Occasionally while going through submissions, we come across works that just seem to fit together. The three pieces featured this week are all in different artistic forms. Each one speaks to the concept of war, how it affects those involved, and how life manages to go on during and after conflict. The authors make us reflect on our world, and the cyclical nature of history. They make us think about the world we want to create. We hope you’ll enjoy My Father’s B-17 Cotter Pins, Memories of Yucca Flats, and The Sirens Ringing Out. Please show your support to the wonderful authors!
-Adrienne Rozells (Poor Yorick EIC)
My Father’s B-17 Cotter Pins by Diane Kendig
How did these survive my mother’s rampages, pitching
stuff to make room for six of us in this small house?
Not to mention the siblings’ final clearance, clearing
even Dad out into a residence he didn’t want to reside in,
and everything— Dewalt saws, cedar and cherry boards,
all their wedding and anniversary gifts— sold off
to a guy with a trailer for four hundred dollars.
But here the ten tiny manilla tags lay tangled, splayed
on strings twisted to the pins. Five read: “To be removed
after bomb has been placed in dropping and arming wire
inserted. If bomb is not dropped, replace pin before
removing arming wire.” Five say it shorter, larger, all caps,
we’re getting warmer: PIN NOT TO BE REMOVED TILL
FUSE IS ABOUT TO BE PLACED IN BOMB. IF FUSE
IS REMOVED FROM BOMBS REPLACE PIN AT ONCE.”
The backs are blank, except for three, numbered 1, 2, 3.
Six lines of an 18-year-old’s careful printing crammed on
in black ink: date, site, visuals, poundage, positionings,
and the last line: “4 HOURS OXYGEN.” I remember
he said they’d have twho Hershey bars and a packet
of Chicklets he’d chew as long as he could
till his facial skin was raw with the mask’s rubbing.
When I touch them, they do not spark joy but press
so deep I can’t breathe, and I will be holding on to one,
number one: “12-11-44- Coblenz.” I see him so young,
penning the facts of his first battle. I’ve read it was terrible,
they lost nine planes. He never told me that. He said once,
“They’d come into the barracks with a cart to load
the possessions of the missing men, and then rattle away.
The sound made you sick.”
Image of Cotter Pins and Bomb Tags, from Diane Kendig
Memories of Yucca Flats by R.C. Goodwin
The Sirens Ringing Out by David R. Mellor
Transcription of The Sirens Ringing Out:
The sirens are ringing out
Did I wake up to 1939?
Bits of paper waved in the air
As a bomb rips through a house

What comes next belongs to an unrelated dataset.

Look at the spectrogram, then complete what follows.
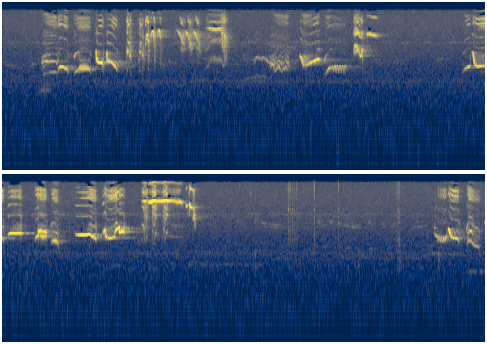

“We’ll hit them in their bank accounts”
But no statement can save a child’s life
The sirens ringing out
Wailing across a Kyiv square
A mother in Donetsk a sister in Odesa
A cold chill running down her spine
It’s happening again
The sirens are ringing
And it’s not 1939, it’s here and now
And from the west
A thick cloud of hot air, saving nobody.
About the Authors
Diane Kendig lives in her hometown of Canton, Ohio, returning after 40 years away to live in the house her father built in 1947. Her six poetry collections include her latest, Woman with a Fan (Shanti 2021), and Prison Terms, the latter based on her 18 years teaching in prison. She co-edited the anthology, In the Company of Russell Atkins. Her writing has appeared in Valparaiso Review, Pensive, and New Verse News, among others. She curates the weblog “Read + Write: 30 Days of Poetry,” for the Cuyahoga County Public Library. Website: Dianekendig.com
R.C. Goodwin’s published writings include thirteen short stories, three of which won literary competitions. His debut book, THE STEPHEN HAWKING DEATH ROW FAN CLUB, a prison-centric collection of short fiction, was published in 2015 (Langdon Street Press, Minneapolis). It was named a Kirkus Indie Notable Book. In 2018 his novel, MODEL CHILD, was published (SideStreet Press, Chicago). His current project is a memoir, MAKING GOD LAUGH. The title was inspired by a proverb: “Do you know how to make God laugh? Tell Him your plans.”
Born 1964, (Liverpool, England) to a difficult birth, David didn’t find his voice until his youth. Years of thinking he was nobody and treated as such. Including a period of homelessness in the desperate Thatcher Years However, he hit the paper papering over the scars. Found understanding and belief through words. He has been published and performed widely from the BBC, The Tate, galleries and pubs and everything in between. His poems and stories are autobiographical, others topical and several his take on life.